Washington—Senate Judiciary Committee Ranking Member Dianne Feinstein (D-Calif.) today delivered opening remarks at the Supreme Court nomination hearing for Judge Amy Coney Barrett. Excerpts from the full statement follow:
“When Justice Scalia died in February 2016, Senate Republicans refused to consider a replacement for his seat until after the election. At the time, Senator McConnell said: ‘The American people should have a voice in the selection of their next Supreme Court justice.’
When asked in October 2018 if Republicans intended to honor their own rule if an opening were to come up in 2020, Chairman Graham promised: ‘If an opening comes in the last year of President Trump’s term, and the primary process has started, we’ll wait till [after] the next election.’
Republicans should honor this word for their promise and let the American people be heard. Simply put, we should not be moving forward on this nomination – not until the election has ended and the next president has taken office.”
What’s at Stake:
“The president has promised to appoint justices who will vote to dismantle that law. As a candidate, he criticized the Supreme Court for upholding the law and said: ‘If I win the presidency, my judicial appointments will do the right thing unlike Bush’s appointee John Roberts on ObamaCare.’
And when he appointed Judge Barrett to fill Justice Ginsburg’s seat, the president said that eliminating the Affordable Care Act would be ‘a big WIN for the USA.’
Judge Barrett, you’ve been critical of Chief Justice Roberts for his 5-4 opinion upholding the law, stating that Roberts ‘pushed the Affordable Care Act beyond its plausible meaning to save the statute.’
This well could mean that, if Judge Barrett is confirmed, Americans stand to lose the benefits that the ACA provides.”
Krystyna Munro Garcia’s story:
“Consider people like Krystyna Munro Garcia of my home state.

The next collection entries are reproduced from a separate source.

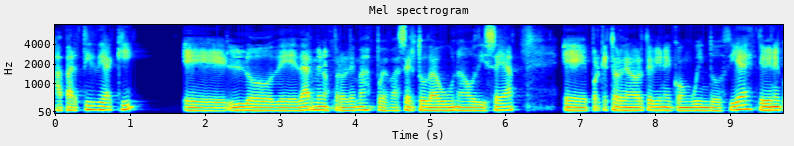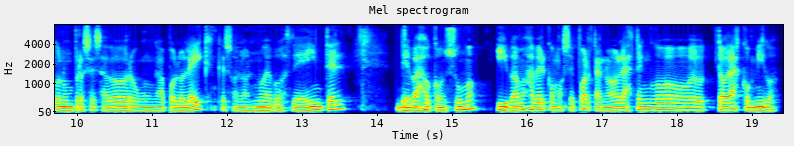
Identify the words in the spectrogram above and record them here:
A partir de aquí eh, lo de dar menos problemas pues va a ser toda una odisea eh, porque este ordenador te viene con Windows 10, te viene con un procesador, un Apollo Lake, que son los nuevos de Intel, de bajo consumo, y vamos a ver cómo se porta. No las tengo todas conmigo.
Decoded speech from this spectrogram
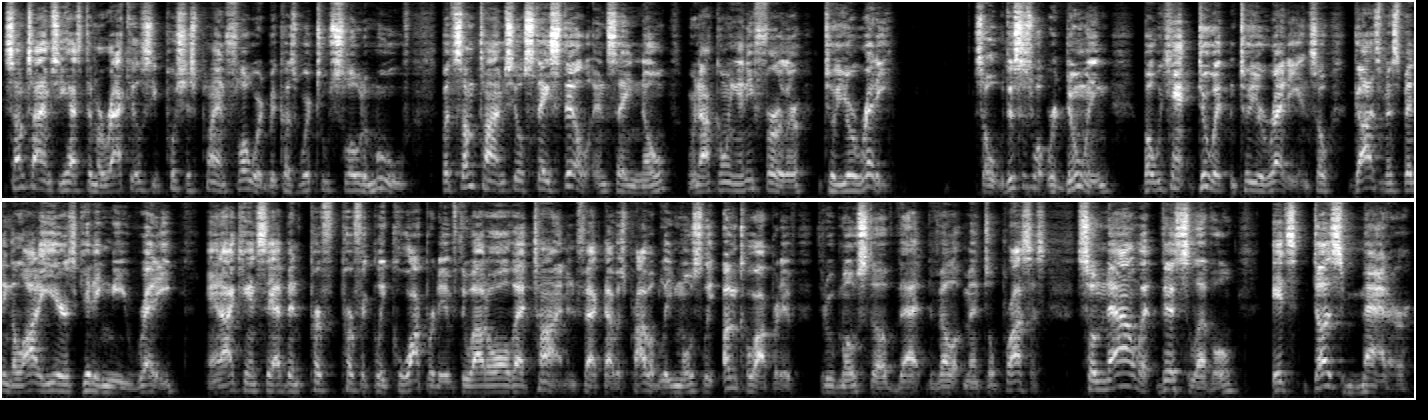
sometimes he has to miraculously push his plan forward because we're too slow to move. But sometimes he'll stay still and say, No, we're not going any further until you're ready. So this is what we're doing, but we can't do it until you're ready. And so God's been spending a lot of years getting me ready. And I can't say I've been perf- perfectly cooperative throughout all that time. In fact, I was probably mostly uncooperative through most of that developmental process. So now at this level, it does matter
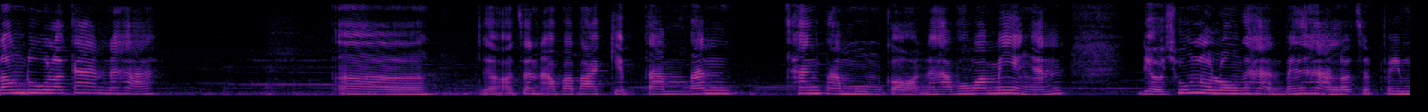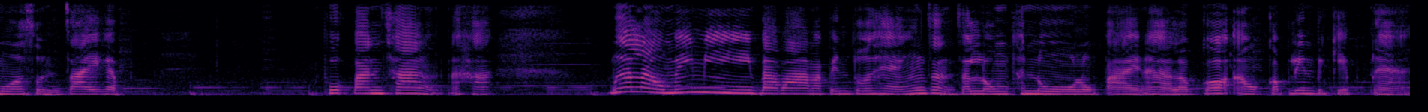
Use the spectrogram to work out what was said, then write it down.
ลองดูแล้วกันนะคะ เอ่อ เดี๋ยวอาจารย์เอาบาบาเก็บตามบ้านช่างตามมุมก่อนนะคะ เพราะว่าไม่อย่างนั้น เดี๋ยวช่วงเราลงทหารไปทหารเราจะไปมัวสนใจกับพวกบ้านช่างนะคะ เมื่อเราไม่มีบาบามาเป็นตัวแทงจันจะลงธนูลงไปนะคะ แล้วก็เอากอบลินไปเก็บนะ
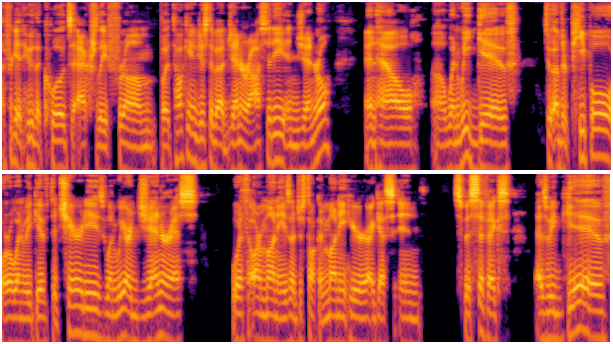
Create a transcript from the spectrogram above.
I forget who the quote's actually from, but talking just about generosity in general and how uh, when we give to other people or when we give to charities, when we are generous with our monies. I'm just talking money here, I guess, in specifics. As we give,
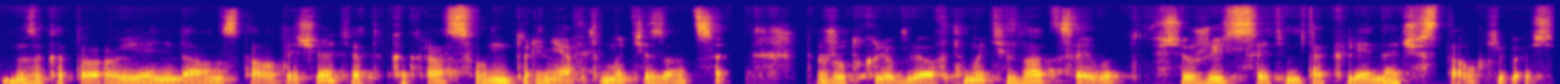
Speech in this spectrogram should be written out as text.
за которую я недавно стал отвечать, это как раз внутренняя автоматизация. Жутко люблю автоматизацию, и вот всю жизнь с этим так или иначе сталкиваюсь.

At age 60, Krystyna’s eyesight started to fail because of cataracts. She had always struggled to obtain insurance because of pre-existing conditions, including c-sections and epilepsy. The cost of coverage – when it was even offered to her –averaged between $2,500 and $3,000 a month, far more than she and her husband could afford.
In 2010, she was able to obtain coverage through the Affordable Care Act. Within weeks, she was able to have cataract surgery. This saved her life.

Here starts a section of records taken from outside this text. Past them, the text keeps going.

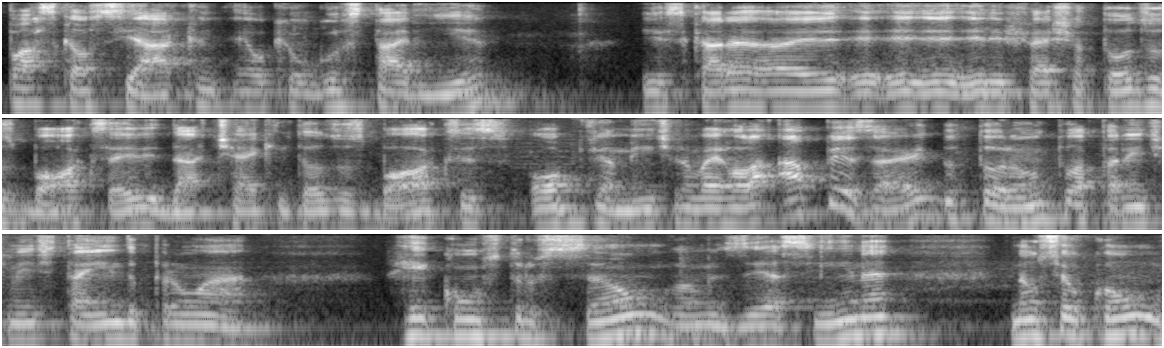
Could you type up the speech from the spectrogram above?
Pascal Siakam, é o que eu gostaria. Esse cara, ele, fecha todos os boxes, ele dá check em todos os boxes. Obviamente não vai rolar, apesar do Toronto aparentemente estar tá indo para uma reconstrução, vamos dizer assim, né? Não sei o quão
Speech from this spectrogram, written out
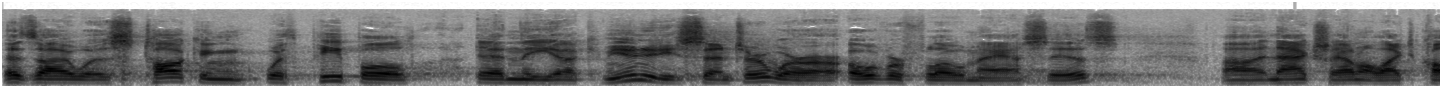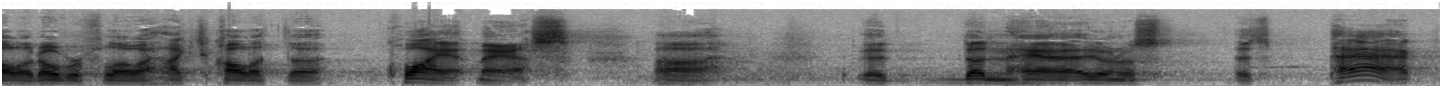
as I was talking with people in the uh, community center where our overflow mass is, uh, and actually I don't like to call it overflow, I like to call it the quiet mass. Uh, it doesn't have, you know, it's, it's packed,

Krystyna described her reaction when she was able to get coverage through the California Health Exchange following passage of the ACA: ‘It was like manna from heaven. I cried. After all these years of struggling to obtain coverage, I was able to get insurance through the California Exchange, no questions asked about my pre-existing conditions. The premium was worth $200 a month, as compared to the $2,500 to $3,000 monthly payments I would have to pay before the ACA – if I could even get an insurer to offer me coverage.’
As Krystyna further explained: ‘People just don’t understand what it was like – the incredible fear before the Affordable Care Act – having to worry about being able to cover medical expenses and not being able to find affordable insurance.’
We can’t afford to go back to those days when Americans could be denied coverage or charged exorbitant amounts.”